Additionally,crafting solutions that serve both individual participant needs and neighborhood concerns is a complex undertaking with reasonable debates around approaches.

Legal Rights and Responsibilities

Legal Rights and Responsibilities

All renters under housing programs hold certain legal protections to safeguard basic dignity. This includes assurance of safe shelter kept in proper shape, equal treatment of each person’s humanity, and fair process should other issues arise risking one’s home. Privacy and respect, too, are fundamental asks any resident has the right to expect of those the system sets to oversee housing.

Knowing the specific rights spelling these out empowers residents in navigating complex life with confidence their well-being comes first. Learning what may disqualify aid, so as to avoid factors beyond control, aims to remove worries distracting from life’s true purpose.

For property owners under Section 8, obligations outlined by HUD like inspections and fair, non-bigoted management seek homes meeting standards while preserving owners’ livelihoods. Understanding responsibilities creates stable ground supporting mutually-respecting ties between landlords and tenants alike. Compliance maintains the program’s pact to shelter all, keeping landlords’ role within a system aimed at each person’s growth and dignity.

Last Words

At their core, both programs emerge from a place of shared purpose – that all may rest secure, with shelter sound and rates fair amid life’s uncertainties.

For residents, factors like where suits best given present circumstances, longing for familiarity or open paths, available aid’s bounds, and how resources align with need weigh moment by moment. Balance here lies not in any single solution, but open acknowledgement of each person’s truth — and care that the system bends where it must, not breaks, to honor that.
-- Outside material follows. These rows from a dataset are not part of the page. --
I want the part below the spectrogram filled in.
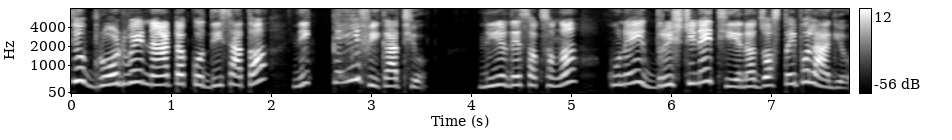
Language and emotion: Nepali, disgusted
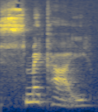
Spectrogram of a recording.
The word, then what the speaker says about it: Smykaj: So the letter J in Polish is pronounced Y. So his surname, I will put it on a screen. How you pronounce this surname is Smykaj. So the Y is at the end.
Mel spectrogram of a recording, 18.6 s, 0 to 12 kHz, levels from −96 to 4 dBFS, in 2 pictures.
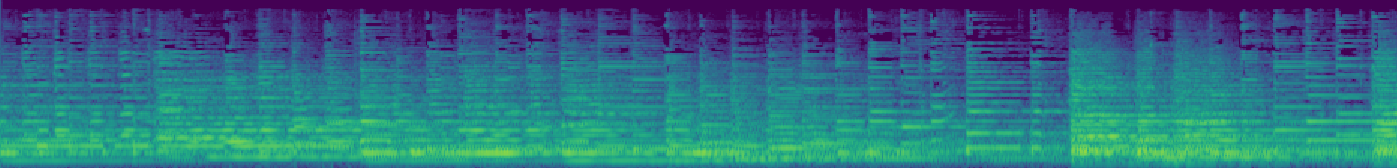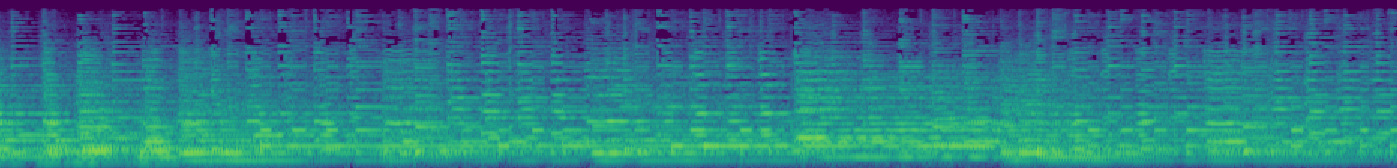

No structure perfectly fits all; lives are richly varied as communities themselves. Still, by facing shortfalls with eyes toward strengthening bonds ‘tween neighbors, we move closer to the day each child knows refuge, whatever streets they call home.

Related Posts

Look at more captivating content in our Related Posts section. Delve deeper into topics of interest and discover additional articles that offer valuable insights and perspectives to enrich your reading experience.